Exports and remittances will continue to support the economy this year

The central bank turns its gaze on inflation
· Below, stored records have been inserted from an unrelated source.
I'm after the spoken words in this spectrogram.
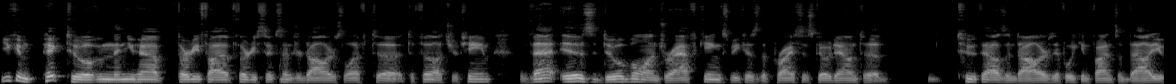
You can pick two of them, then you have $3,500, $3,600 left to, to fill out your team. That is doable on DraftKings because the prices go down to $2,000 if we can find some value.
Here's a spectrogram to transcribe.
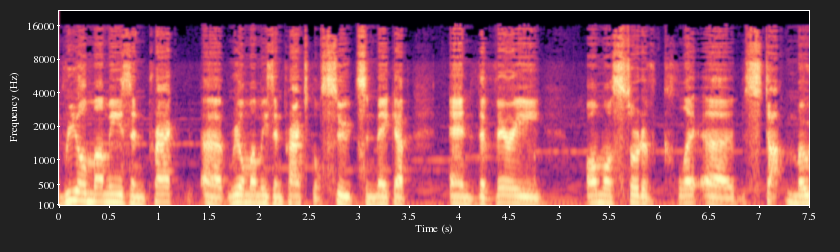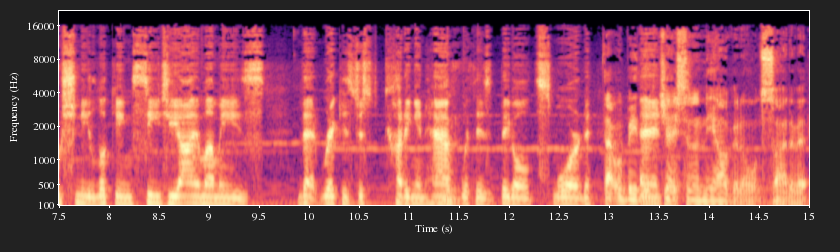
real mummies and prac uh, real mummies in practical suits and makeup and the very almost sort of cl- uh, stop motiony looking CGI mummies that Rick is just cutting in half with his big old sword. That would be the And- Jason and the Argonauts side of it.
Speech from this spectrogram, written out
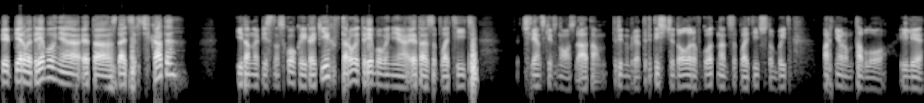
первое требование – это сдать сертификаты, и там написано сколько и каких. Второе требование – это заплатить членский взнос, да, там, 3, например, 3000 долларов в год надо заплатить, чтобы быть партнером Табло, или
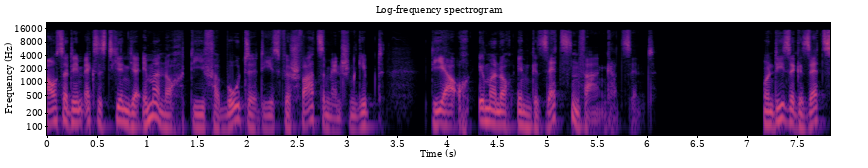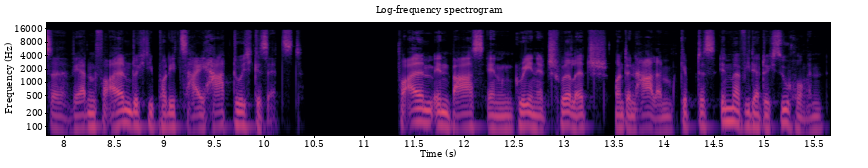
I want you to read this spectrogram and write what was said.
Außerdem existieren ja immer noch die Verbote, die es für schwarze Menschen gibt, die ja auch immer noch in Gesetzen verankert sind. Und diese Gesetze werden vor allem durch die Polizei hart durchgesetzt. Vor allem in Bars in Greenwich Village und in Harlem gibt es immer wieder Durchsuchungen.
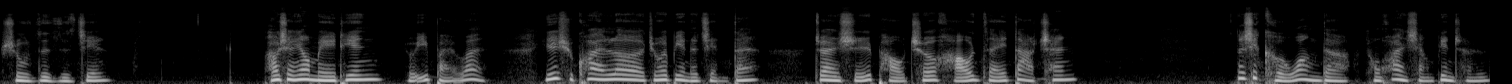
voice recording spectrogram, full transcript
数字之间。好想要每天有一百万，也许快乐就会变得简单。钻石、跑车、豪宅、大餐，那些渴望的，从幻想变成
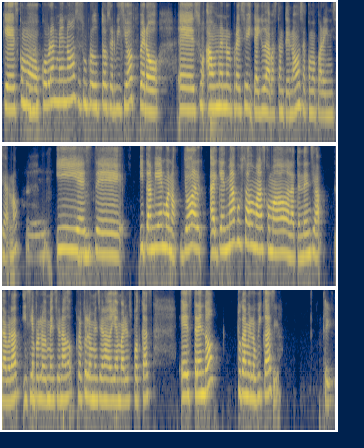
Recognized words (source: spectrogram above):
que es como cobran menos, es un producto o servicio, pero es a un menor precio y te ayuda bastante, ¿no? O sea, como para iniciar, ¿no? Y este, y también, bueno, yo al, que me ha gustado más como ha dado la tendencia, la verdad, y siempre lo he mencionado, creo que lo he mencionado ya en varios podcasts, es Trendo, tú también lo ubicas. sí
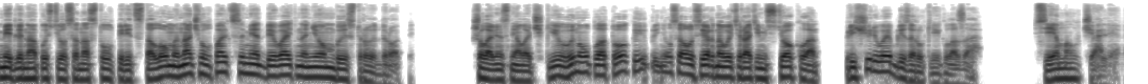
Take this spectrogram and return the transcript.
медленно опустился на стул перед столом и начал пальцами отбивать на нем быструю дробь. Шалавин снял очки, вынул платок и принялся усердно вытирать им стекла, прищуривая близорукие глаза. Все молчали.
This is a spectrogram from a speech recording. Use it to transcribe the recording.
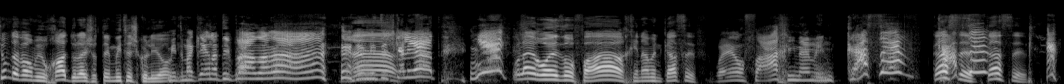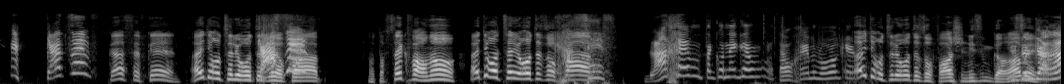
שום דבר מיוחד, אולי שותה מיץ אשכוליות. מתמכר לטיפה המרה, אה? אה. מתשקליות? אולי רואה איזו הופעה, חינם אין כסף. רואה הופעה חינם עם כסף? כסף, כסף, כסף? כסף, כן. הייתי רוצה לראות איזה? הופעה. נו, תפסיק כבר, נו. הייתי רוצה לראות איזה הופעה. כסף? לחם אתה קונה גם? אתה אוכל בבוקר? הייתי רוצה לראות איזו הופעה של ניסים גראמה. ניסים גראמה!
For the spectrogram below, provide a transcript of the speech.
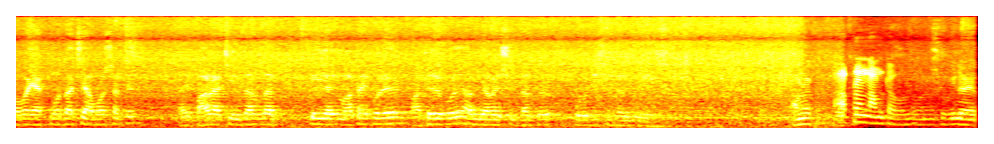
সবাই একমত আছে আমার সাথে। আমি পাড়ার চিন্তাভাবনাকেই আমি মাথায় করে মাথায় করে আমি আমার সিদ্ধান্ত কমিটির সিদ্ধান্ত নিয়েছি। আমরা আপনার নামটা বলুন। সুবিনয়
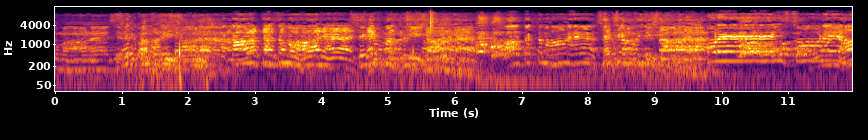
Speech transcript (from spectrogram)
ਮਹਾਨ ਹੈ ਸਿੱਖ ਪੰਥ ਦੀ ਸ਼ਾਨ ਹੈ ਅਕਾਲ ਤਖਤ ਮਹਾਨ ਹੈ ਸਿੱਖ ਪੰਥ ਦੀ ਸ਼ਾਨ ਹੈ ਅਕਾਲ ਤਖਤ ਮਹਾਨ ਹੈ ਸਿੱਖ ਪੰਥ ਦੀ ਸ਼ਾਨ ਹੈ ਬੋਲੇ ਸੋਹਣੇਹਾ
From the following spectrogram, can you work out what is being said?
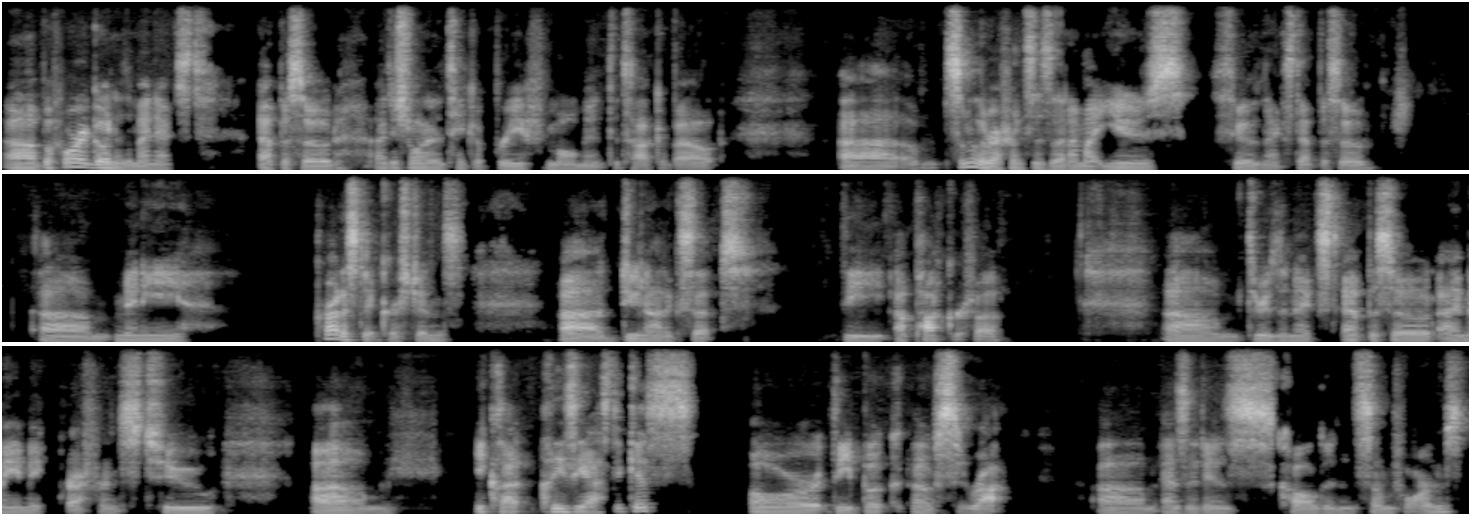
Uh, before I go into my next episode, I just wanted to take a brief moment to talk about uh, some of the references that I might use through the next episode. Um, many Protestant Christians uh, do not accept the Apocrypha. Um, through the next episode, I may make reference to um, Ecclesiasticus or the Book of Sirach, um, as it is called in some forms.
In its August 10 meeting, the Bangko Sentral ng Pilipinas (BSP) kept its key policy rate unchanged, keeping an eye on rising inflation and inflation expectations. In July, inflation moved up to 2.8 percent year over year from 2.7 percent in June; the figure has been flitting around the midpoint of the central bank’s target range of 2–4 percent this year. The uptick in inflation in the last two quarters is due to multiple reasons. First, food and energy prices have been going up, albeit with a slight moderation of late (figure 3). Second, domestic demand has been growing at a fast pace over the past few years—by an average of 9.4 percent year over year in the last 10 quarters—thereby putting upward pressure on core inflation. Third, the peso has weakened against the US dollar since mid-2016 (by 6.9 percent in the 12 months to July 2017), adding to imported inflation. On a positive note, however, the worst of the peso weakening seems to be over as global markets see more clarity in the US Federal Reserve’s interest rate path. Finally, with inflation staying low until mid-2016, a low base effect is also playing its part. Given these factors, it is no surprise that BSP raised its inflation forecast for 2017 and 2018 from 3.1 percent and 3.0 percent, respectively, to 3.2 percent.4 With its focus now on inflation, BSP is not expected to move to an accommodative stance any time soon. Instead, if price pressures increase further and the peso drops sharply due to any external shock, BSP is likely to tighten policy, possibly starting with a 25-basis-point hike later this year.

Inflation has been heading up since 2016

Moving toward long-term gains

Rising inflation will weigh on real income gains and thereby, consumer spending growth. The slight moderation in private consumption growth in the last two quarters is likely a result of higher price pressures. Policy makers would be wary of this and BSP in particular would continue to focus on inflation over the next year. Despite these inflation concerns, consumers appear upbeat—about their current situation, the next three months, and the year ahead—given continued economic momentum.5 This augurs well for domestic demand, which will also benefit from government spending. However, the continued focus on infrastructure spending combined with a slight slowing of revenue growth in Q2 will have some impact on the budget deficit. Government finances will also likely be dented by USD 2 billion a year due to a new law, which allows free tuition in state universities and colleges.6 But, with low levels of debt and deficit as a percentage of GDP (figure 4), any increased burden due to higher spending on education and infrastructure will not be a major cause for worry, especially given the long-term benefits of such spending on investments and productivity growth.

Government finances are healthy despite a rise in the deficit